  • Whenever possible, water your lawn, yard plants, and the vegetable garden only in the early morning, late afternoon, or evening. you waste a large amount of water through evaporation by watering in the heat of the day.

  • Use a "soaker" hose rather than a sprinkler, where possible. Less water is required when a "soaker" hose is used because the water is concentrated on the soil nearer the roots; and there is, also, less evaporation.

  • Remove weeds from your yard and vegetable garden. Weeds use water which could be used by your vegetables, flowers, shrubs, trees, and grass. A weed-free yard or garden will require less water than one infested with weeds.

  • Turn off water faucets completely and immediately after each use to avoid wasting water and money.

  • If possible, install aerators in the faucets of your bathroom and kitchen. Aerators will reduce the flow of water.
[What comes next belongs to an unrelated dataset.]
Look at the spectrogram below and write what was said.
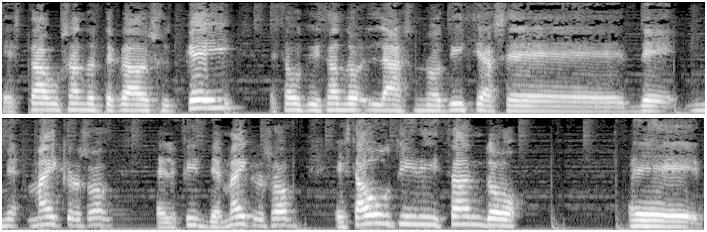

  • Repair dripping faucets. A slow, steady drip (100 drops per minute) wastes 330 gallons of water in a month. That's nearly 4,000 gallons per year.

  • Locate and repair all leaking water pipes detected by visual inspection. For example, you normally can suspect a leak if you find unexplained dark green patches of grass or a permanently damp area of ground on your property. An unexplained jump in your water bill may also indicate a leak in your water mains.

  • Check to see if there are leaks in your plumbing system which are not evident from visual inspection. To do this, first turn off completely all water faucets inside and outside of the house, turn off the automatic icemaker, and don't flush the commode. Watch your water meter for one-half hour. If the dial on the water meter moves, you have a leak somewhere. Locate the leak and repair it as soon as possible. The longer you delay repairs, the more water and money you will spend.

  • Insulate hot water pipes. Insulation will help minimize the cooling down of hot water in the pipes; therefore, less cool water should have to be drawn off before the hot water is available for use at the tap.

  • Cover wading and swimming pools when they are not in use to reduce evaporation. Evaporation necessitates the use of more water to keep the pools filled.

Natural Gas Conservation Tips

  • Tend to your boilers and furnaces. Have a yearly inspection by a professional to ensure top operability. Always change your air filters according to the manufacturer's schedule. Make sure nothing blocks your heat registers to ensure maximum heat penetration, and close vents and shut doors to unused rooms.

  • Purchase a programmable thermostat to control the temperature while you are away from home. Simply set your house's temperature lower while you are away from home and watch your savings multiply. If you go out of town, set your thermostat to a low temperature, yet high enough to keep pipes from freezing.

  • Monitor your hot water usage. Lower your water heater's temperature to 120 degrees Fahrenheit. Wrap an insulated blanket around the water heater if the outside is warm to the touch-this means it loses heat. Insulate hot water pipes to avoid losing heat (thus using less natural gas). Fix leaky faucets and install a lower-flow shower head. Always run your washing machine and dishwasher at full capacity.

  • Caulk and insulate areas that might allow heat loss such as windows, doors and attics. Close the damper and doors to your fireplace after use. Air-dry your clothes instead of using that energy-guzzling gas dryer. Purchase Energy Star products when replacing appliances.